Omit the pictures and return every entry exactly as written.

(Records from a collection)
Segment Open
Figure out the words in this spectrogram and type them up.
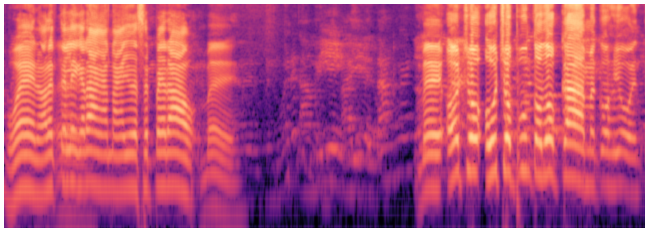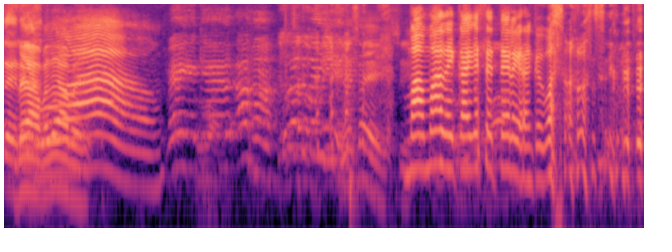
Bueno, ahora el Telegram andan ellos desesperados. Ve. Ve, 8 8.2K me cogió entero. Déjame, déjame. Mamá, descarga ese Telegram que goza los hijos.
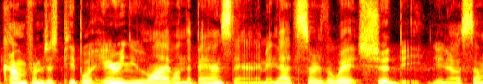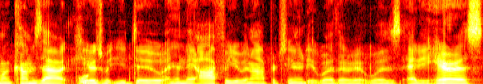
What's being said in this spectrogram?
come from just people hearing you live on the bandstand. I mean, that's sort of the way it should be. You know, someone comes out, hears what you do, and then they offer you an opportunity, whether it was Eddie Harris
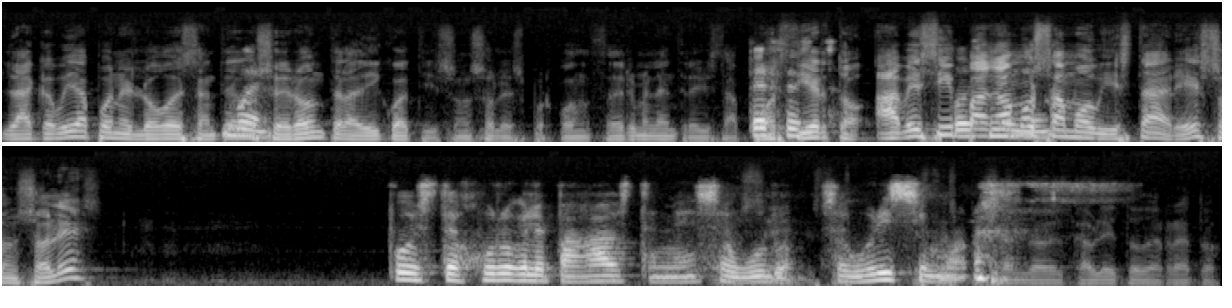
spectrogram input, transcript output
La que voy a poner luego de Santiago Bueno. Serón te la dedico a ti, Son Soles, por concederme la entrevista. Perfecto. Por cierto, a ver si Pues pagamos a Movistar, ¿eh? ¿Son Soles? Pues te juro que le he pagado este mes, seguro, Sí, segurísimo. el cable todo el rato.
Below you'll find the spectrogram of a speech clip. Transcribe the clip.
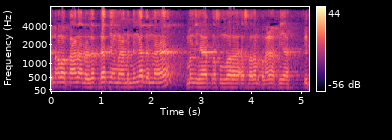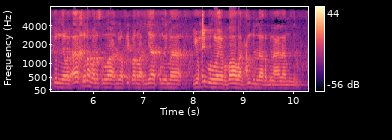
dan Allah taala adalah zat yang Maha mendengar dan Maha melihat. Nasallahu as-salamata wal afiyah fid dunya wal akhirah wa nasallahu an yuwaffiqana wa iyyakum lima yuhibbu wa yardah. Walhamdulillahirabbil alamin.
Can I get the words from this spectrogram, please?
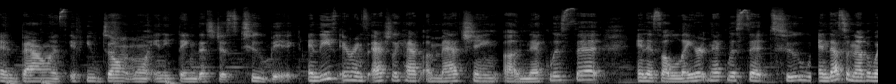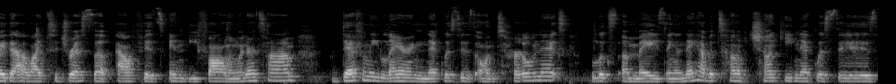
and balance if you don't want anything that's just too big. And these earrings actually have a matching uh, necklace set and it's a layered necklace set too. And that's another way that I like to dress up outfits in the fall and winter time. Definitely layering necklaces on turtlenecks looks amazing. And they have a ton of chunky necklaces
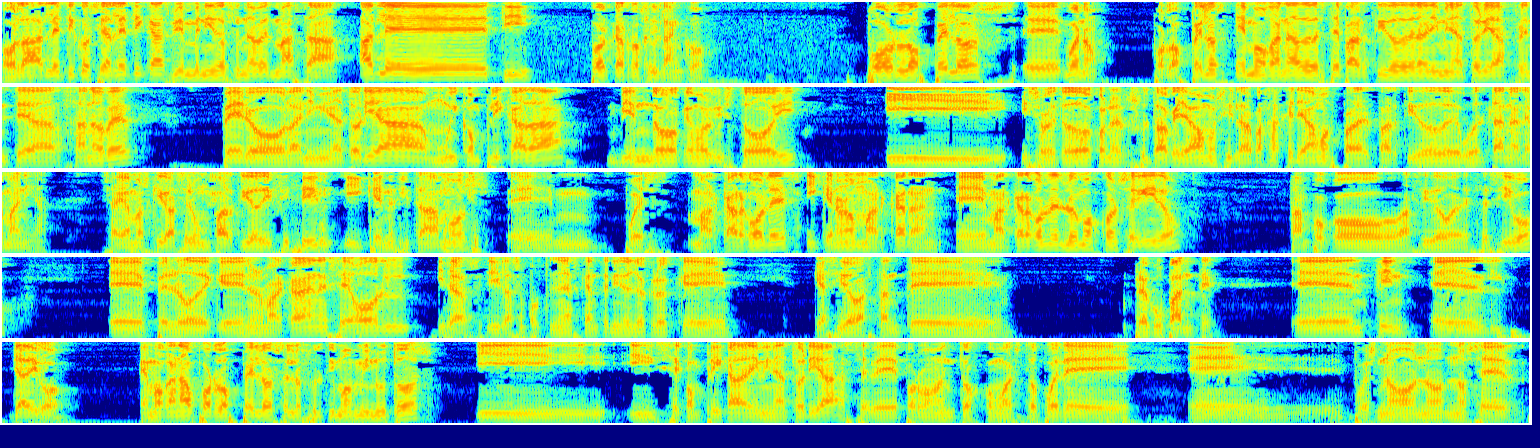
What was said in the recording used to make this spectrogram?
Hola atléticos y atléticas, bienvenidos una vez más a Atleti por Carlos y Blanco. Por los pelos, eh, bueno, por los pelos hemos ganado este partido de la eliminatoria frente al Hannover, pero la eliminatoria muy complicada, viendo lo que hemos visto hoy y, sobre todo con el resultado que llevamos y las bajas que llevamos para el partido de vuelta en Alemania. Sabíamos que iba a ser un partido difícil y que necesitábamos eh, pues marcar goles y que no nos marcaran. Eh, marcar goles lo hemos conseguido tampoco ha sido excesivo eh, pero de que nos marcaran ese gol y las y las oportunidades que han tenido yo creo que, que ha sido bastante preocupante. En fin ya digo hemos ganado por los pelos en los últimos minutos y, se complica la eliminatoria, se ve por momentos como esto puede eh, pues no, no, no ser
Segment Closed
■ RESULT FOR THIS TASK ■
Figure out the words in this spectrogram and type them up.
Bueno, ahora el Telegram andan ellos desesperados. Ve. Ve, 8 8.2K me cogió entero. Déjame, déjame. Mamá, descarga ese Telegram que goza los hijos.
What's being said in this spectrogram?
come from just people hearing you live on the bandstand. I mean, that's sort of the way it should be. You know, someone comes out, hears what you do, and then they offer you an opportunity, whether it was Eddie Harris
spectrogram input, transcript output
La que voy a poner luego de Santiago Bueno. Serón te la dedico a ti, Son Soles, por concederme la entrevista. Perfecto. Por cierto, a ver si Pues pagamos a Movistar, ¿eh? ¿Son Soles? Pues te juro que le he pagado este mes, seguro, Sí, segurísimo. el cable todo el rato.
Below you'll find the spectrogram of a speech clip. Transcribe the clip.
dan Allah taala adalah zat yang Maha mendengar dan Maha melihat. Nasallahu as-salamata wal afiyah fid dunya wal akhirah wa nasallahu an yuwaffiqana wa iyyakum lima yuhibbu wa yardah. Walhamdulillahirabbil alamin.
Can I get the words from this spectrogram, please?
and balance if you don't want anything that's just too big. And these earrings actually have a matching uh, necklace set and it's a layered necklace set too. And that's another way that I like to dress up outfits in the fall and winter time. Definitely layering necklaces on turtlenecks looks amazing. And they have a ton of chunky necklaces
What was said in the recording used to make this spectrogram?
Hola atléticos y atléticas, bienvenidos una vez más a Atleti por Carlos y Blanco. Por los pelos, eh, bueno, por los pelos hemos ganado este partido de la eliminatoria frente al Hannover, pero la eliminatoria muy complicada, viendo lo que hemos visto hoy y, sobre todo con el resultado que llevamos y las bajas que llevamos para el partido de vuelta en Alemania. Sabíamos que iba a ser un partido difícil y que necesitábamos eh, pues marcar goles y que no nos marcaran. Eh, marcar goles lo hemos conseguido tampoco ha sido excesivo eh, pero de que nos marcaran ese gol y las y las oportunidades que han tenido yo creo que, que ha sido bastante preocupante. En fin ya digo hemos ganado por los pelos en los últimos minutos y, se complica la eliminatoria, se ve por momentos como esto puede eh, pues no, no, no ser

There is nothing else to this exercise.